However the use of these suspensions is not recommend, as research has shown that the vast majority of such suspensions become unstable within a very short period of time (usually a week or less). This loss of stability is related to the use of flavorings and other agents in the suspension.
In addition, most pharmacies do not add enough buffer to their suspensions to adequately protect the drug from degradation by the stomach acid. This is particularly a problem if a child is receiving a very low dose.
How Long to See Results of the PPI?
You may find that you are told that PPIs can take up to two weeks for you to see their full effects. This is KIND OF right… PPIs do not take two weeks to be effective. It is a drug that has an effect in the body right away; when given correctly, the acid production is suppressed. A time-frame of 48 hours for the PPI to work efficiently is a reasonable amount of time. So, the PPI works right away, more or less, BUT it can take up to two full weeks in some infants, before we see improvement, and that depends on how irritated or inflamed the esophagus already is. For this period of time, it is a good idea to keep the H2 Blocker, too (such as: Zantac, Axid, Pepcid, Tagamet), making sure to space the doses of the H2 Blockers four hours apart from the PPI dose. Some infants suffer so much, that they need both medications even for a longer period of time. Once improvement is seen, then the H2 Blocker may be stopped. “PPI take two weeks to be effective” is a saying, which is popular in infantreflux.org/forum and the FB Group (Infant Reflux: Support for Gerdlings), is somewhat correct because some babies need that time to improve, but, generally speaking, it is NOT correct, since the drugs are effective right away. It also may take two weeks for a baby’s little system to get used to the new medication, but the PPI works, no matter what, if it is administered correctly of course.

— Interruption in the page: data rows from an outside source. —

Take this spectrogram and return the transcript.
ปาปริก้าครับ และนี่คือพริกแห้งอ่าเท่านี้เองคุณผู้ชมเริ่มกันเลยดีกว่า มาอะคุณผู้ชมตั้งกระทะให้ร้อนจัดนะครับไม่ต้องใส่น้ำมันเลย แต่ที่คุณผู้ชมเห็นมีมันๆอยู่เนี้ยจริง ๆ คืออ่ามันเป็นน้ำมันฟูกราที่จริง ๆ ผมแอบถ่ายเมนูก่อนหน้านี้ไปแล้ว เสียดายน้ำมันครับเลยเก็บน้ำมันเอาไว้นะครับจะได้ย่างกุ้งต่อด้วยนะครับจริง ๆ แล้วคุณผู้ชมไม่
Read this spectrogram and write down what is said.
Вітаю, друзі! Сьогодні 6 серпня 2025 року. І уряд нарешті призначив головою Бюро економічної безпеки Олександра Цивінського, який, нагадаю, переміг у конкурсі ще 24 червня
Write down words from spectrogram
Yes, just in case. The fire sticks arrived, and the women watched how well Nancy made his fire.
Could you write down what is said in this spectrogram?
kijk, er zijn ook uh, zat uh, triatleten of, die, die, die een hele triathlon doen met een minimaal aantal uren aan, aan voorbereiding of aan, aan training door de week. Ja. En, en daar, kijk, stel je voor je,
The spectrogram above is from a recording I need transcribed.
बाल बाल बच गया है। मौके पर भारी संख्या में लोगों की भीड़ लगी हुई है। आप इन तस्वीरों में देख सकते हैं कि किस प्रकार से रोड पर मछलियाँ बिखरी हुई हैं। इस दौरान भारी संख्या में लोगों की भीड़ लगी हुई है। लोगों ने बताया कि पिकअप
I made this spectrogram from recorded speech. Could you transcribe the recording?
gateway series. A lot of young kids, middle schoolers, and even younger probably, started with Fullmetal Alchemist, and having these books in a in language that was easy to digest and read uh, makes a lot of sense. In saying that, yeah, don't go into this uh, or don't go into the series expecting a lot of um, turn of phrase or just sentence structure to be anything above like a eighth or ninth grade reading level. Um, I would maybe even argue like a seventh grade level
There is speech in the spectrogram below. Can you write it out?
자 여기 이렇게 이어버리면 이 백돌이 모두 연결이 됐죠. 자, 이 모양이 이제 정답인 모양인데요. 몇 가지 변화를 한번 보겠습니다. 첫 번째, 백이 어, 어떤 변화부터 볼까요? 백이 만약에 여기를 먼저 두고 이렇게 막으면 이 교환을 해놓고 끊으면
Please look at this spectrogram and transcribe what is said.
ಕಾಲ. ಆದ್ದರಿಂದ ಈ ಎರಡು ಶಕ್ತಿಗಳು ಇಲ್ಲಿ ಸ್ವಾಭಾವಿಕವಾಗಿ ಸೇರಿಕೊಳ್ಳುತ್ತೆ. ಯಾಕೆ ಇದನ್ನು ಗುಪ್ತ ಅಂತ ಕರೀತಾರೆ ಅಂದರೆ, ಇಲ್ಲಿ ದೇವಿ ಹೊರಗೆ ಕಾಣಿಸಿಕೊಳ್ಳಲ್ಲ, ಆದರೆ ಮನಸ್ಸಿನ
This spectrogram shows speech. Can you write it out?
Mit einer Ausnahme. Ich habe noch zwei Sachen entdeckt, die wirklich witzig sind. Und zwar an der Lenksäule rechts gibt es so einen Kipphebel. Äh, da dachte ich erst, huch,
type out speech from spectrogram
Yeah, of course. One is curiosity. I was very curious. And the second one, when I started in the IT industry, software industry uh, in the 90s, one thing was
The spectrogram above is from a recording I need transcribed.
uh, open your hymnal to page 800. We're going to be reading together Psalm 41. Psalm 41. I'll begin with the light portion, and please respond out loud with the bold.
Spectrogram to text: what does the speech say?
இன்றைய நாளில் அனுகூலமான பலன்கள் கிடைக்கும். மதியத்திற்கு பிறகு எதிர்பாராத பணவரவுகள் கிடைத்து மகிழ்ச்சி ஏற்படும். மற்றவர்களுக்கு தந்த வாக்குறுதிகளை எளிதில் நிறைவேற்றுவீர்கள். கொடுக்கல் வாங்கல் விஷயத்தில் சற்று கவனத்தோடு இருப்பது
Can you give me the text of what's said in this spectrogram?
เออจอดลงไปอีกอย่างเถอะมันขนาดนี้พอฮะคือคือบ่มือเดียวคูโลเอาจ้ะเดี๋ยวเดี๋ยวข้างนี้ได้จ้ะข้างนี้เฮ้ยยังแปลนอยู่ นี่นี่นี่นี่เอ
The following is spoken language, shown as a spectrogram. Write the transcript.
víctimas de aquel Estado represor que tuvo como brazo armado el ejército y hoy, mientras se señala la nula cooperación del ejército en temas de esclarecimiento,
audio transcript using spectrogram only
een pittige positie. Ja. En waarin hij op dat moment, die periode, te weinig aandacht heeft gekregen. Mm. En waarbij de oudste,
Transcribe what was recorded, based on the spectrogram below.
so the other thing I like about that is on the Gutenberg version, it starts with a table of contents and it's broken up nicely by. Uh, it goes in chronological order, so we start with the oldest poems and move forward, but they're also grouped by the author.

“Proper Usage of Proton Pump Inhibitor | PPI.” Reflux Care of New York How Should I Take My Proton Pump Inhibitor PPI Comments. N.p., 08 Nov. 2012. Web. 10 Nov. 2015. <http://refluxny.com/ppi-treatment/>